DATA EXTRACTS START
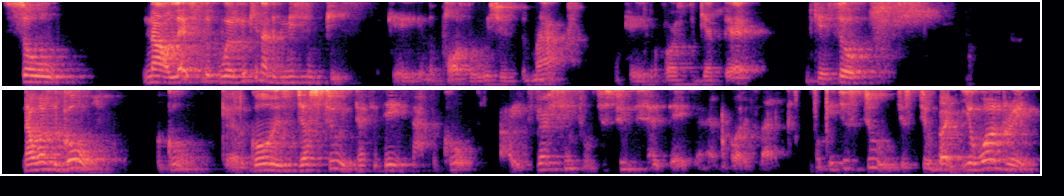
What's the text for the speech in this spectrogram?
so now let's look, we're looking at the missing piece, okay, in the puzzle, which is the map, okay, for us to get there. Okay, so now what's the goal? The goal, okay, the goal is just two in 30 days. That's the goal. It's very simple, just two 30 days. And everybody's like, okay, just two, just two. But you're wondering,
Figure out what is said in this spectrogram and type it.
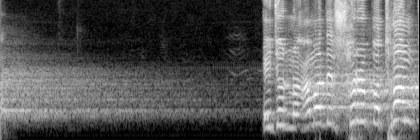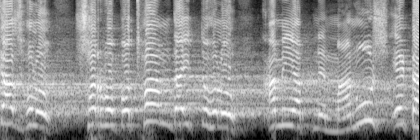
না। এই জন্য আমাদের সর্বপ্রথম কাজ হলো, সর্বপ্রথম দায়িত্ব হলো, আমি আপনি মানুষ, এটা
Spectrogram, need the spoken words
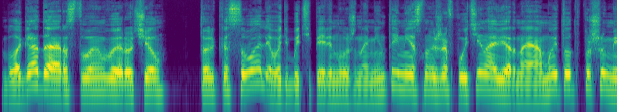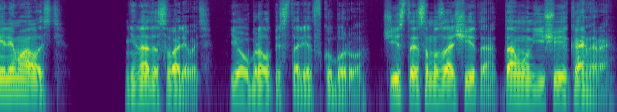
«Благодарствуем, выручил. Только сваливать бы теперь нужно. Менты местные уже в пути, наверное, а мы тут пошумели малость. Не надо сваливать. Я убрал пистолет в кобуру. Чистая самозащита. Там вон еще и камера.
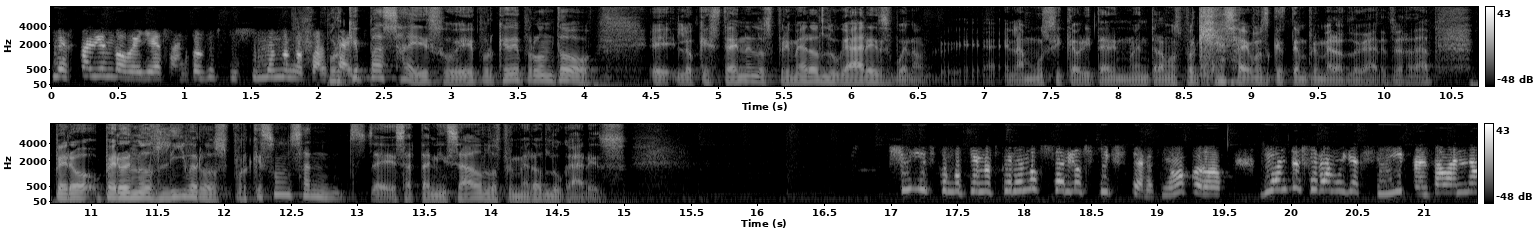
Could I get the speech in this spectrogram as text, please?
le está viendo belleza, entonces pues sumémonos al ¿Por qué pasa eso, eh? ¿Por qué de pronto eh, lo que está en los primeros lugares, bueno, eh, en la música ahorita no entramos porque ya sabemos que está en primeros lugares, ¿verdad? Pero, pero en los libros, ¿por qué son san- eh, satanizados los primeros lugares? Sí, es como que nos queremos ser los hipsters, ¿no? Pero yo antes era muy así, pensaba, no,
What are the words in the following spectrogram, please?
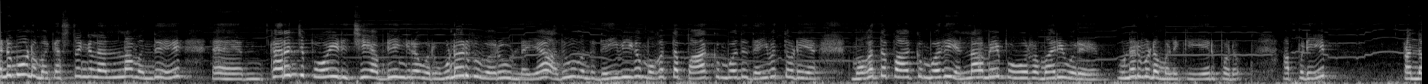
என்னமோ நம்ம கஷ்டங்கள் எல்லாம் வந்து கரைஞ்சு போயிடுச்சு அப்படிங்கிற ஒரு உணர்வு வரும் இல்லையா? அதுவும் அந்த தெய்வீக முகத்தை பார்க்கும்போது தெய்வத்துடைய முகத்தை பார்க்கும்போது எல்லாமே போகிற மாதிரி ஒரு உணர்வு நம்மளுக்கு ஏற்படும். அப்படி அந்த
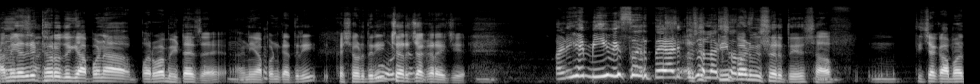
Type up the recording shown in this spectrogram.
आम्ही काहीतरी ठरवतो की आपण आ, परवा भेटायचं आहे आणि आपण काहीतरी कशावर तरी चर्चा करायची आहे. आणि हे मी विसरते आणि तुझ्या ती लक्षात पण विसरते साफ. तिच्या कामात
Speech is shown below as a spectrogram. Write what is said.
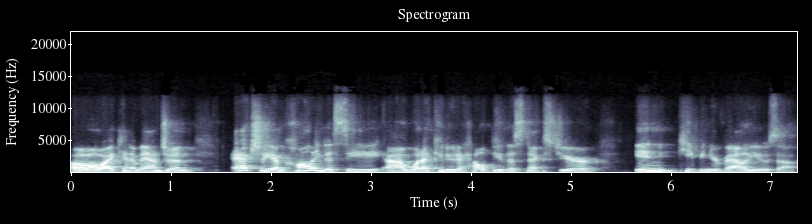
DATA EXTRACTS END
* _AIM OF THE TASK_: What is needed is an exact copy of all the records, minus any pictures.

* _ANSWER TO THIS EXERCISE_:
What's the text for the speech in this spectrogram?
so now let's look, we're looking at the missing piece, okay, in the puzzle, which is the map, okay, for us to get there. Okay, so now what's the goal? The goal, okay, the goal is just two in 30 days. That's the goal. It's very simple, just two 30 days. And everybody's like, okay, just two, just two. But you're wondering,
Figure out what is said in this spectrogram and type it.
না। এই জন্য আমাদের সর্বপ্রথম কাজ হলো, সর্বপ্রথম দায়িত্ব হলো, আমি আপনি মানুষ, এটা
Spectrogram, need the spoken words
«Благодарствуем, выручил. Только сваливать бы теперь нужно. Менты местные уже в пути, наверное, а мы тут пошумели малость. Не надо сваливать. Я убрал пистолет в кобуру. Чистая самозащита. Там вон еще и камера.
Could I get the speech in this spectrogram as text, please?
le está viendo belleza, entonces pues sumémonos al ¿Por qué pasa eso, eh? ¿Por qué de pronto eh, lo que está en los primeros lugares, bueno, eh, en la música ahorita no entramos porque ya sabemos que está en primeros lugares, ¿verdad? Pero, pero en los libros, ¿por qué son san- eh, satanizados los primeros lugares? Sí, es como que nos queremos ser los hipsters, ¿no? Pero yo antes era muy así, pensaba, no,
What are the words in the following spectrogram, please?
என்னமோ நம்ம கஷ்டங்கள் எல்லாம் வந்து கரைஞ்சு போயிடுச்சு அப்படிங்கிற ஒரு உணர்வு வரும் இல்லையா? அதுவும் அந்த தெய்வீக முகத்தை பார்க்கும்போது தெய்வத்துடைய முகத்தை பார்க்கும்போது எல்லாமே போகிற மாதிரி ஒரு உணர்வு நம்மளுக்கு ஏற்படும். அப்படி அந்த
Type up the recording shown in this spectrogram.
आम्ही काहीतरी ठरवतो की आपण आ, परवा भेटायचं आहे आणि आपण काहीतरी कशावर तरी चर्चा करायची आहे. आणि हे मी विसरते आणि तुझ्या ती लक्षात पण विसरते साफ. तिच्या कामात
Speech is shown below as a spectrogram. Write what is said.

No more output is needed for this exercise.